# Work to be completed
Retrieve every line of the data holding the word "spectrogram".

# Task input
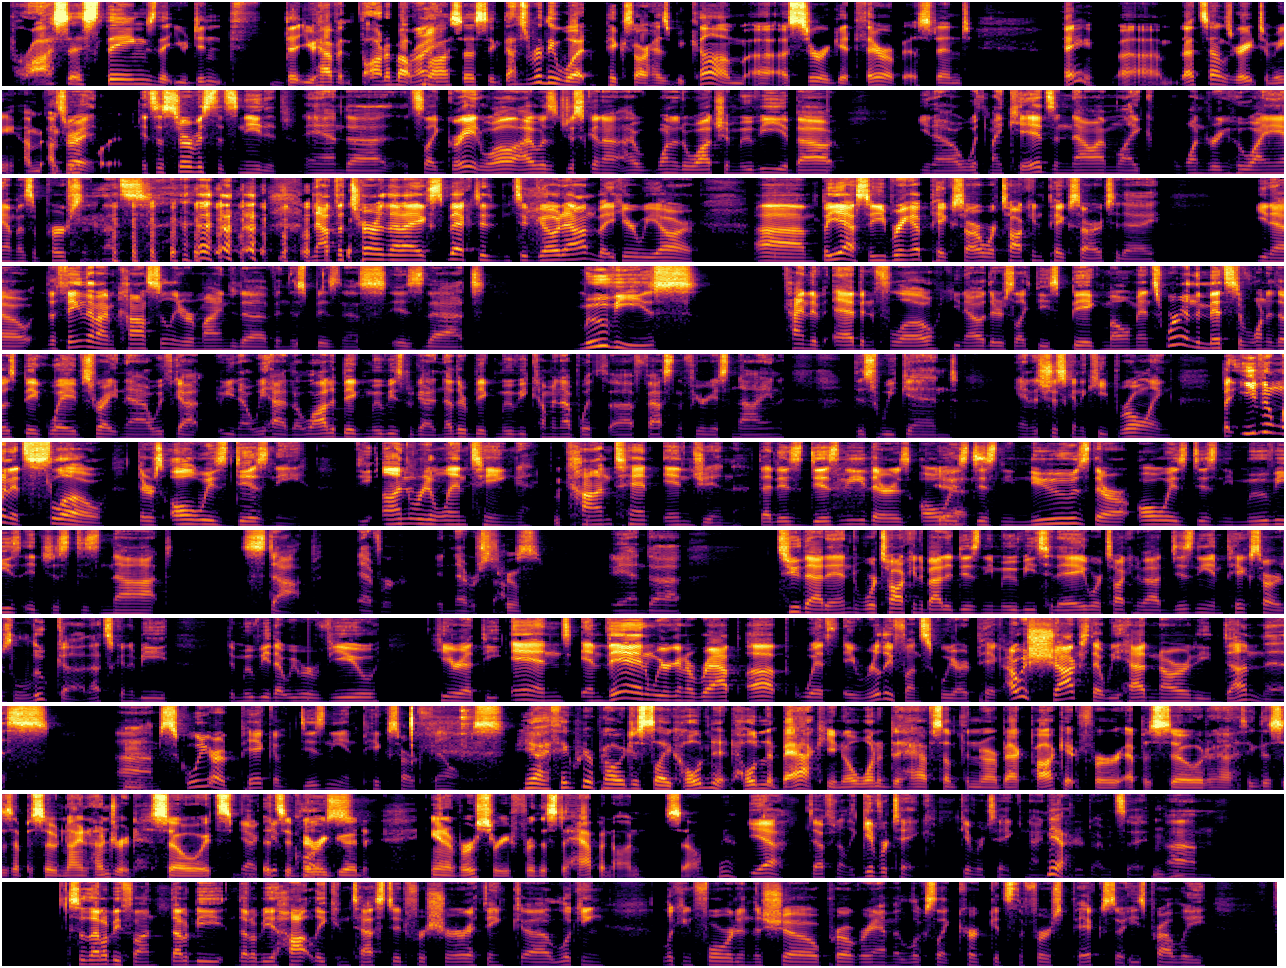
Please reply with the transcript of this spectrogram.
process things that you didn't that you haven't thought about right. processing. That's really what Pixar has become, uh, a surrogate therapist and hey, um, that sounds great to me. I'm, that's I'm right. It. It's a service that's needed, and uh, it's like great. Well, I was just gonna, I wanted to watch a movie about, you know, with my kids, and now I'm like wondering who I am as a person. That's not the turn that I expected to go down, but here we are. Um, but yeah, so you bring up Pixar. We're talking Pixar today. You know, the thing that I'm constantly reminded of in this business is that movies kind of ebb and flow. You know, there's like these big moments. We're in the midst of one of those big waves right now. We've got, you know, we had a lot of big movies. We got another big movie coming up with uh, Fast and the Furious 9 this weekend, and it's just going to keep rolling. But even when it's slow, there's always Disney. The unrelenting content engine that is Disney. There is always yes. Disney news. There are always Disney movies. It just does not stop ever. It never stops. And uh, to that end, we're talking about a Disney movie today. We're talking about Disney and Pixar's Luca. That's going to be the movie that we review here at the end. And then we're going to wrap up with a really fun schoolyard pick. I was shocked that we hadn't already done this. Hmm. Um, schoolyard pick of Disney and Pixar films. Yeah, I think we were probably just like holding it, holding it back. You know, wanted to have something in our back pocket for episode. Uh, I think this is episode 900, so it's yeah, it's a close. very good anniversary for this to happen on. So yeah, yeah, definitely, give or take, give or take 900, yeah. I would say. Mm-hmm. Um, so that'll be fun. That'll be that'll be hotly contested for sure. I think uh, looking looking forward in the show program, it looks like Kirk gets the first pick, so he's probably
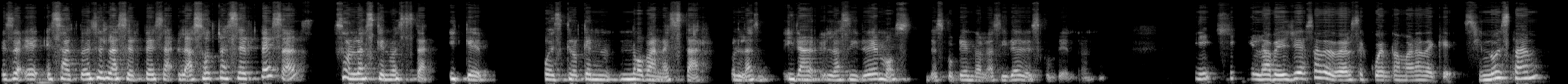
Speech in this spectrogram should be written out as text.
E, exacto, esa es la certeza. Las otras certezas son las que no están y que pues creo que no van a estar. Las, las iremos descubriendo, las iré descubriendo. Y, y, la belleza de darse cuenta, Mara, de que si no están,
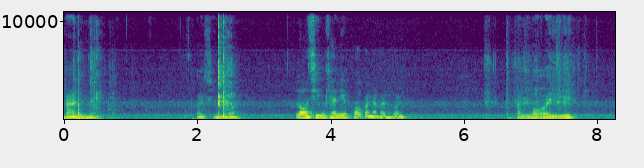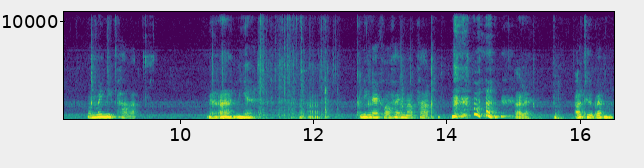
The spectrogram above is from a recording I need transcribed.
ทานนิดนึงลองชิมดูก่อนลองชิมแค่นี้พอก่อนนะคะทุกคน อร่อยมันไม่มีผักอะนะอะนี่ไงอ่า นี่ไงเขาให้มาผัก อะไร เอาถือแป๊บนึง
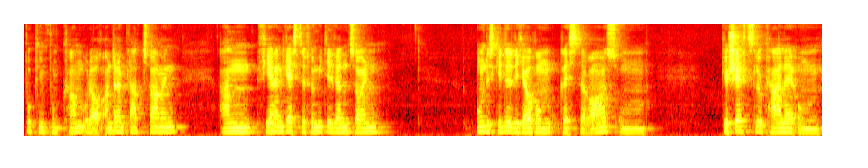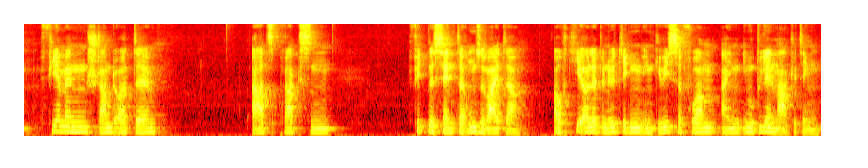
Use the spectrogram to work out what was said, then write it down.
Booking.com oder auch anderen Plattformen an Feriengäste vermietet werden sollen. Und es geht natürlich auch um Restaurants, um Geschäftslokale, um Firmen, Standorte, Arztpraxen, Fitnesscenter und so weiter. Auch die alle benötigen in gewisser Form ein Immobilienmarketing.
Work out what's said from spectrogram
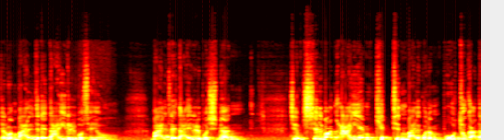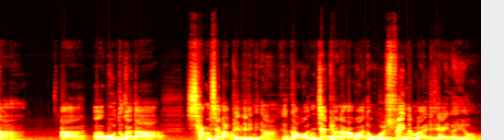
여러분 말들의 나이를 보세요. 말들의 나이를 보시면 지금 7번 IM 캡틴 말고는 모두가 다 아, 아 모두가 다 3세 마필들입니다. 그러니까 언제 변화가 와도 올 수 있는 말들이라 이거예요.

# Problem solution
Please reply with the transcript of this spectrogram.
Speech in this spectrogram should be written out as text.
The spectrogram above is from a recording I need transcribed.
Use the spectrogram to work out what was said, then write it down.
Work out what's said from spectrogram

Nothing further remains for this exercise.